Two former White House aides are expected to testify at the House Jan. 6 committee's prime-time hearing Thursday as the panel examines what Donald Trump was doing as his supporters broke into the Capitol, according to a person familiar with the plans.
But one key member of the Jan. 6 panel will not be in attendance: Rep. Bennie Thompson, D-Miss., the chair of the committee, who announced Tuesday he has tested positive for COVID-19.
What You Need To Know
- Two former White House aides are expected to testify at the House Jan. 6 committee's hearing Thursday as the panel examines what Donald Trump was doing as his supporters broke into the Capitol, according to a person familiar with the plans

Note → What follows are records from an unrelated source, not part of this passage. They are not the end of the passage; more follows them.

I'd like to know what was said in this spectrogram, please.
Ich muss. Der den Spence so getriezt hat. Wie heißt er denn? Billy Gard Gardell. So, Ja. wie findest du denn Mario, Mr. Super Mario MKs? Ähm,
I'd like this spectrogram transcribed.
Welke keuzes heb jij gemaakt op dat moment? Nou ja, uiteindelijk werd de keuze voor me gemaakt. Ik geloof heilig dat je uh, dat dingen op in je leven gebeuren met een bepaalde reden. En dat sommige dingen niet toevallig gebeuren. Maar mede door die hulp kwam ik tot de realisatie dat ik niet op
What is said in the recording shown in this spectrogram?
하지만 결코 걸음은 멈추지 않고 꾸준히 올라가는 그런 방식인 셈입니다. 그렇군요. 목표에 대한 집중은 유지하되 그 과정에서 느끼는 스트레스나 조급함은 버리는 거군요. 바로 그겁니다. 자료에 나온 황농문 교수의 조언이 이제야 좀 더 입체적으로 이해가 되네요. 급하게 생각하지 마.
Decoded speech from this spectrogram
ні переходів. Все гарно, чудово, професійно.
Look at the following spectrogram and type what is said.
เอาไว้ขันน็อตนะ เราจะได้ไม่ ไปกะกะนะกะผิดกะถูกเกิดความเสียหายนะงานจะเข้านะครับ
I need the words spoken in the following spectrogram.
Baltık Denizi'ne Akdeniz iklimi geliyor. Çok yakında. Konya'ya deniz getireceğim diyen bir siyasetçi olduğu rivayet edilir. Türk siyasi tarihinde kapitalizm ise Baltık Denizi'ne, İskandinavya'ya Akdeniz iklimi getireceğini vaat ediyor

- Matthew Pottinger and Sarah Matthews are expected to testify, according to the person, who was not authorized to publicly discuss the matter and requested anonymity

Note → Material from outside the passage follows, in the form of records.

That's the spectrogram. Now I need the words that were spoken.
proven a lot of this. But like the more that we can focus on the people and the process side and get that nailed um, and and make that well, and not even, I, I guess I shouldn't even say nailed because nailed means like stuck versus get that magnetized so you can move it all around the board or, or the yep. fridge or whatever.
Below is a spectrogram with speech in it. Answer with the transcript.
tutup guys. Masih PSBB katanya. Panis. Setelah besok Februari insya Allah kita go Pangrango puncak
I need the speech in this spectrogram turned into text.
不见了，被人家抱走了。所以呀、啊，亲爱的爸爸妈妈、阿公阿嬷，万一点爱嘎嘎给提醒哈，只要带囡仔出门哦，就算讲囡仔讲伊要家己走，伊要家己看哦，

- Pottinger is a former deputy national security adviser and Matthews is a former press aide
- Both resigned immediately after the Jan. 6, 2021, insurrection that interrupted the certification of President Joe Biden's victory

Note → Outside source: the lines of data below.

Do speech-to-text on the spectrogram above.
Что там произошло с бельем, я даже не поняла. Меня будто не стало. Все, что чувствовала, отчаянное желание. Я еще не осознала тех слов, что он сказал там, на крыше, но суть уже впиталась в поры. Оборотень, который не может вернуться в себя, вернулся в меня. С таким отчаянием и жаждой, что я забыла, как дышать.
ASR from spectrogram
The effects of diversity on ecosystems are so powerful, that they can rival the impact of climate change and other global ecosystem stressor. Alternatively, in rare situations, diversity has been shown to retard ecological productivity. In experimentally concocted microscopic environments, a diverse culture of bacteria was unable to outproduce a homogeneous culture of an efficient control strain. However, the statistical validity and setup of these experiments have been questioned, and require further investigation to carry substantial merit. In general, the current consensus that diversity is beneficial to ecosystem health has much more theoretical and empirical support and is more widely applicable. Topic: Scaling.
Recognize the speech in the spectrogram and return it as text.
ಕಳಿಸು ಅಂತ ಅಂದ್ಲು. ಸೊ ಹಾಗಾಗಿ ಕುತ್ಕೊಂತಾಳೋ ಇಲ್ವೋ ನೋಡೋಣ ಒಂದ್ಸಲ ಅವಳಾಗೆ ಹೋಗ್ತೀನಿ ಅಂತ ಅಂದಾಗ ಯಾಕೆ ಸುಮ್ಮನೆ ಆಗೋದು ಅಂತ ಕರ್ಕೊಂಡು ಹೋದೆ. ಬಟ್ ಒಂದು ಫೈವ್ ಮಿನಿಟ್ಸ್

"I tested positive for COVID-19 yesterday, and I am experiencing mild symptoms. Gratefully, I am fully vaccinated and boosted," Thompson wrote on Twitter. "I encourage each person in America to get vaccinated and continue to follow the guidelines to remain safe."
The panel said in a statement Tuesday that while Thompson is "disappointed" with his diagnosis, "he has instructed the Select Committee to proceed with Thursday evening’s hearing."
Thursday's primetime hearing is set to feature testimony from Matthew Pottinger, former deputy national security adviser, and Sarah Matthews, a former press aide, according to a person familiar with the panel's plans. Both Pottinger and Matthews resigned immediately after the Jan. 6, 2021, insurrection that interrupted the congressional certification of President Joe Biden's victory.
The two witnesses will add to the committee's narrative in its eighth, and possibly final, hearing this summer. The prime-time hearing will detail what Trump did — or did not do — during several hours that day as his supporters beat police officers and broke into the Capitol.
Previous hearings have detailed chaos in the White House and aides and outsiders were begging the president to tell the rioters to leave. But he waited more than three hours to do so, and there are still many unanswered questions about what exactly he was doing and saying as the violence unfolded.
A spokesperson for the committee declined to comment. CNN was the first to report the identity of Thursday's witnesses.
Lawmakers on the nine-member panel have said the hearing will offer the most compelling evidence yet of Trump's "dereliction of duty" that day, with witnesses detailing his failure to stem the angry mob.
"We have filled in the blanks," Rep. Adam Kinzinger, R-Ill., a member of the House committee investigating the riot who will help lead Thursday's session, said Sunday. "This is going to open people's eyes in a big way."
"The president didn't do very much but gleefully watch television during this timeframe," he added.
Throughout its yearlong investigation, the panel has uncovered several details regarding what the former president was doing as a mob of rioters breached the Capitol complex. Testimony and documents revealed that those closest to Trump, including his allies in Congress, Fox News anchors and even his own children, tried to persuade him to call off the mob or put out a statement calling for the rioters to go home.
At one point, according to testimony, Ivanka Trump went to her father to plead with him personally when those around him had failed to get through. All those efforts were unsuccessful.
Thursday's hearing will be the first in the prime-time slot since the June 9 debut that was viewed by an estimated 20 million people.
The hearing comes nearly one week after committee members received a closed briefing from the watchdog for the Department of Homeland Security after it was discovered that the Secret Service had deleted text messages sent and received around Jan. 6. Shortly after, the committee subpoenaed the agency, seeking all relevant electronic communication from agents around the time of the attack. The deadline for the Secret Service to respond is Tuesday.
Committee member Rep. Zoe Lofgren, D-Calif., told The Associated Press on Monday that the Secret Service informed them it will turn over records within the requirements of the subpoena.